Updated: 2013-09-03 10:07

Though China's economy slows, industries related to spending for children is NOT experiencing a lull. With the one-child policy in place, children and teens under the age of 16 make up just one tenth of China's population. However, the little ones are becoming a driving force for the country's economy as the single child becomes the gem of the family.

Starting from today, we'll bring you a special four episode series on China's so-called "kidonomy". In today's episode, our reporter Feng Xin explores how kids are playing an increasingly important role in boosting domestic consumption.

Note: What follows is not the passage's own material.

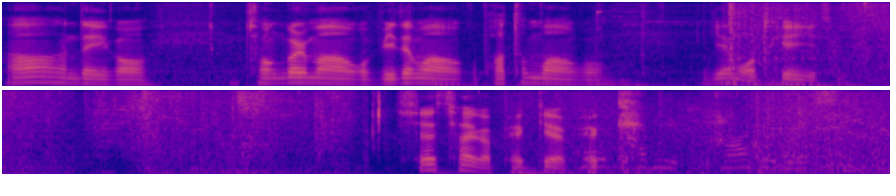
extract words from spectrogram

Stay tuned for Feng Xin's second episode of our special "kidonomy" series tomorrow...where she'll show you how children are indirectly able to influence the decision-making of real estate developers in China.

Rushing to the scene of a fire, riding on an ambulance van and even doing the catwalk on a fashion stage, entertainment for kids nowadays means simulating and experiencing. Our job as reporters is also attracting the little fellows. But this task proves a little uneasy for some.

"My daughter doesn't only have fun from games here but also develops curiosity and gains experience from the adult world. In fact, we all know, it's not cheap to come here." Luo Mengyan, a parent in Beijing said.

But parents are willing to spend for their kids, not only for entertainment, but food, clothing, books and other extra curriculum activities. Experts say anything children have an influence on contributes to the children's industry. And finding out what kids want is the key.

"This looks like an ordinary play room, but it's actually a lab for researchers to study children's behavior. There's a surveillance camera on the top, and behind the flowers, there's also a little camera. And behind me when the curtain is drawn, the glass becomes single-sided. Only the researchers can see through what's happening here."

A mother and a mathematician, Li Luling found that around 25,000 yuan, or $4,100, a year on average are spent on urban children under the age of 16 in China. And that Chinese families with one child set aside 30 to 50 percent of their expenditures for their kids. But 40 percent of these expenses go to education and hobbies, as Chinese children tend to spend more time studying than playing.

"Children's books, extra curriculum activities and entertainment -- parents might cut their own budget, but they won't save money on their children." Wang Yang, CEO of Youth Reading Experiences World said.

Apart from families' resilient demand, being at an early stage of development also helps children's industry battle the economic downturn.

"I have a metaphor. When a storm hits, it blows off the big trees first, but not the grass." Li Xueqian, President of China Children's Press & Publication Group said.

Believing children's industry as the grass of China's economy, industry insiders say although children-related businesses currently account for 3 trillion yuan, or $500 billion, they only take up less than 1 percent of China's GDP. What's attracting business people, though, is children's power to boost family consumption."